With the local analysts, start at the edge of the area and begin the walk. As the walk
progresses, stop at key features or borders of a new zone (such as residential, topographic,
land usage, and so forth) and record the distance from the last zone. As an alternative, stop
every 100 paces (or another suitable interval).
Ask the local analysts to discuss and describe everything encountered or noticed and to
explain the key characteristics of areas/features they see. Facilitate this discussion by asking
questions about the details (along the same lines as the community resource map) and by
making observations. Observe and record the details that the local analysts encounter. Make
notes of all vital information gathered and draw sketches where necessary.
It is not necessary to stick to the original planned route. Deviate when useful or interesting,
or even at random, to observe the surrounding area and to gather relevant and useful
information. Walk slowly with the local analysts and try to understand the physical features
in the village from different perspectives. Interview people met along the way to obtain local
perspectives from people who might not have been able, or felt able, to join the original local
analysts (these interviews might provide interesting perspectives from people usually
marginalized during formal activities).
After the transect walk has finished, sit down in a suitable place with the local analysts to
discuss and record the information and data collected. Prepare an illustrative diagram of the
transect walk using the information. Where more than one transect walk has been completed,
prepare a combined chart and compare results.
The diagrams can be prepared on a large sheet of paper (or on the ground). On the top line,
illustrate the different zones that the local analysts visited. Down the side, list headings of the
areas of interest (plants, land use, problems, drainage system, and so on) and then fill in the
details of what was observed in each zone.
Step 4: Analyze a Transect Diagram.
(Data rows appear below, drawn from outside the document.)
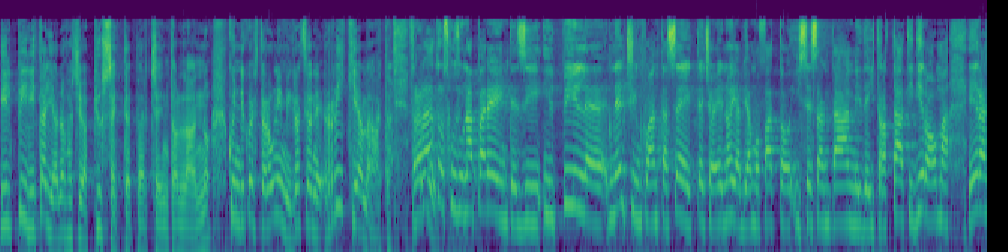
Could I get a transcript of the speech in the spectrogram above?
il PIL italiano faceva più 7% all'anno, quindi questa era un'immigrazione richiamata. Fra l'altro, scusi, una parentesi, il PIL nel 57, cioè noi abbiamo fatto i 60 anni dei trattati di Roma, era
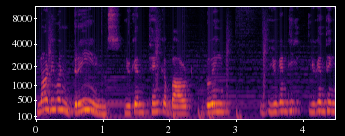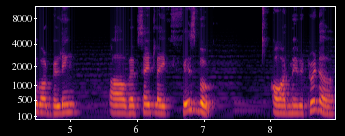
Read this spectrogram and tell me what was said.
not even dreams you can think about doing you can th- you can think about building a website like facebook or maybe twitter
It might be useful to have a list of key questions
to guide a discussion about the information gathered during the transect walk. Key questions
might include the following examples:
• What resources are abundant or scarce?
• How do these resources change through the area?
• Which resources have the most problems?
• Where do people obtain water and firewood?
• Where do livestock graze?
• What constraints or problems are in the different areas?
• What possibilities or opportunities are in the different areas?
• How will a proposed policy change or implementation affect the features and
characteristics of different areas?
• Where do different population sub-groups live? Are they segregated or mixed? Do the
poorest households live in certain areas (such as on the edge of an area/community)?
If local analysts have sufficient time, it might be useful to ask them to draw a series of
diagrams to illustrate changes over time.
If there are several different groups, ask each group to present its diagram to the others for
their reactions and comments. Are there serious disagreements? If so, note these and if a
consensus is or is not reached.
Step 5: Conclude the Activity. Check again that the analysts know how the information
will be used. Ask the analysts to reflect on the advantages, disadvantages, and the analytical
potential of the tool. Thank the local analysts for their time and effort.
Points to Remember
Good facilitation skills are key. The approach outlined above is a general guide; be flexible
and adapt the tool and approach to local contexts and needs.
Case Study Example: Transect Diagram in Bangladesh
The transect diagram in figure 1 illustrates the resources, usage, problems, and
recommendations in various zones of the area (such as road, homestead, home-garden, crop
field, pond embankment, and pond) in a household’s area.
Figure 1. Transect Diagram from a Household Livelihood Security Assessment in
Source: CARE 2002.
Case Study Example: Transect Diagram in Philippines
Figure 2 shows a diagram produced from a transect walk led by female local analysts in Mt.
Pulag National Park, Benguet, Philippines in 1997. This transect map shows land use, soil
color and texture, plants, animals, slope elevation, problems, and opportunities in three zones
of the barangay (village).
Figure 2. Transect Map of Barangay Bashoy, Kabayan, Benguet
Source: IAPAD n.d.